Ephesians 4:1-3:  Paul advised to live humbly and be patient and deal with one another in love.  Make every effort to keep the unity, to get along.  Abram did just that.  He loved Lot as a brother so he wanted to settle the problem quickly.

Ephesians 4:31-5:2:  Paul says to not be angry or slanderous but to be kind and compassionate and forgiving to one another.  Be imitators of God and live a life of love. Abram did just that.

Seems Abram and Paul had a lot in common!

4a)  He was the eldest and God gave Abram the land (Genesis 12:1), not Lot.  Lot just tagged along.

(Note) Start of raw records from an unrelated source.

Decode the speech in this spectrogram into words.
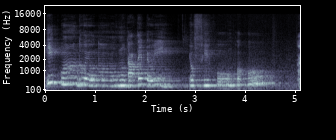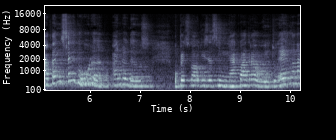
E quando eu não, não dá tempo eu ir, eu fico um pouco até insegura. Ai meu Deus. O pessoal diz assim, a quadra 8, é lá na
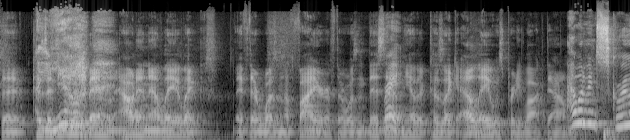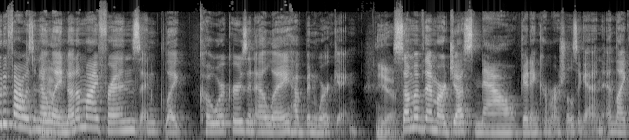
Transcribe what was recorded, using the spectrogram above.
that because if you would have been out in LA, like if there wasn't a fire, if there wasn't this, that, and the other, because like LA was pretty locked down. I would have been screwed if I was in Yeah. LA. None of my friends and like coworkers in LA have been working. yeah, Some of them are just now getting commercials again. And like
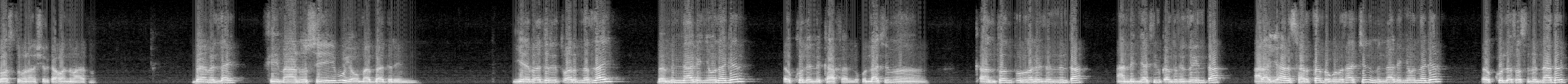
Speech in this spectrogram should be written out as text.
ሶስት ሆነን ሽርካ ሆን ማለት ነው። በምን ላይ? ኑሲቡ የውመ በድርን የበድር ጦርነት ላይ በምናገኘው ነገር እኩል እንካፈል ሁላችንም ቀንቶን ጥሩ ነገር ይዘን እንንጣ አንደኛችንም ቀንቶ ይዞ ይንጣ አላየሃል ሰርተን በጉልበታችን የምናገኘውን ነገር እኩል ለሶስት ልናደርግ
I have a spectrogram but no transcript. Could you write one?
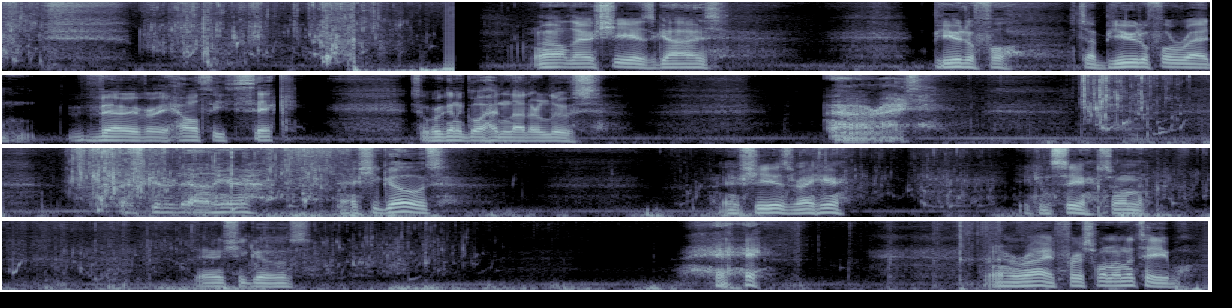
Well, there she is, guys. Beautiful. It's a beautiful red, very, very healthy, thick. So we're gonna go ahead and let her loose. All right. Let's get her down here. There she goes. There she is right here. You can see her swimming. There she goes. All right, first one on the table.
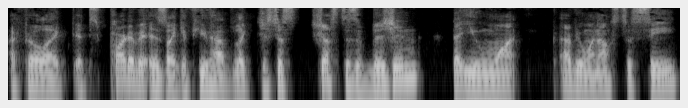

b)  Personal Question.  My answer:  I have no concrete example but no, I would say my attitude is usually pretty poor when it comes to submitting rights.  But I will say as time passes and I grow in God I do become more generous, compassionate, and yielding.  This is hard when we are born selfish.  It definitely takes time to develop.

In this day and age when it’s all about personal rights and people thinking others owe them, this is a shining example of how to show God’s love to others.  The Canaanites and Perizzites were watching.  They saw the quarrels and probably didn’t think much of Abram’s God.  But when Abram did something not many others would in the ancient world, the Canaanites and Perizzites probably wondered, Who is this God of theirs?  

And just like that, the seed is planted…

We must remember everyone is watching (this isn’t too hard in the age of YouTube and hidden cameras).  We must reflect God to the un-Godly.

Conclusions:  I liked this lesson.  It’s a great reminder that we don’t always have to be right or even exercise our rights.  By submitting our will and rights, we are submitting to God’s will and showing trust in God that all will work out as He planned (not as we planned) and God will take care of us.

End Note:  It’s interesting the turn around in Abram.  We’re not told how much time has passed between Egypt and Abram and Lot separating but here was a man in Chapter 12 who did not trust God to save him so he took matters into his own hands by prostituting his wife.

Now we see Abram completely surrendering his rights to his nephew, trusting God will take care of him and his animals.

People do grow in faith.  This gives me hope that I can as well.